Biden is expected to release new plans to aid global vaccination efforts, and will talk about the US plan to meet its share of the financial commitments that the US and other developed countries made in 2009 to clean poor countries. The move was aimed at helping the adoption of energy technology, an aid that was due to kick in last year, according to a senior administration official, who spoke on condition of anonymity to preview the president’s remarks.

Before he left, the Biden administration announced plans ease foreign travel restrictions Starting in November in the US. The US has largely restricted travel by non-US citizens arriving from Europe since the start of the pandemic, an issue that had become a point of contention in trans-Atlantic relations.

The White House said on Monday that new rules would allow foreigners to provide proof of vaccination and a negative COVID-19 test.

Biden plans to limit his time at the UNGA due to coronavirus concerns. He will meet Australian Prime Minister Scott Morrison in New York before shifting the remainder of the week’s diplomacy to virtual and Washington settings.

At a virtual COVID-19 summit Biden is hosting Wednesday, leaders will be urged to advance vaccine-sharing commitments, address oxygen shortages around the world and tackle other important pandemic-related issues.

The president is also scheduled to meet with British Prime Minister Boris Johnson at the White House on Tuesday, and has also invited the prime ministers of Australia, India and Japan, part of a Pacific alliance known as the “Quad”. Known, in Washington on Friday.
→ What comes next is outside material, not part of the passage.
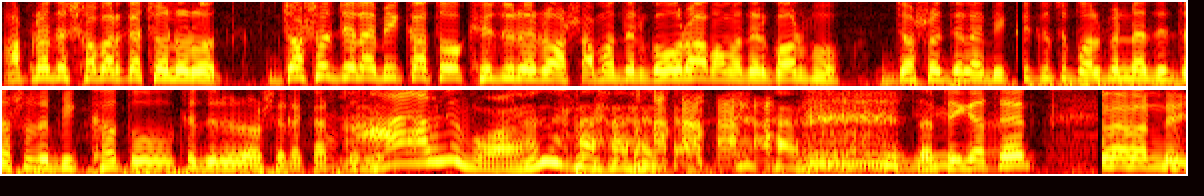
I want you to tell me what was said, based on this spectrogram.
আপনাদের সবার কাছে অনুরোধ যশোর জেলা বিখ্যাত খেজুরের রস আমাদের গৌরব আমাদের গর্ব। যশোর জেলা বিখ্যাত কিছু বলবেন না যে যশোরের বিখ্যাত খেজুরের রস এটা কাটতেছে হ্যাঁ আপনি বলেন। তা ঠিক আছে ব্যাপার নেই।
In addition to a gathering of Quad leaders, Biden will hold one-on-one meetings with Indian Prime Minister Narendra Modi and Japanese Prime Minister Yoshihide Suga.

Biden is also expected to discuss tensions caused by the US submarine deal with Australia with French President Emmanuel Macron in the coming days.

Saki emphasized the long ties between the two countries, saying that disagreements about “a decision” would not disrupt the relationship or damage the United States’ position across Europe.

“You always have to work on your relationships and that includes global leaders,” Saki said.

Associated Press writers Jonathan Lemire in New York and Edith Lederer at the United Nations contributed reporting.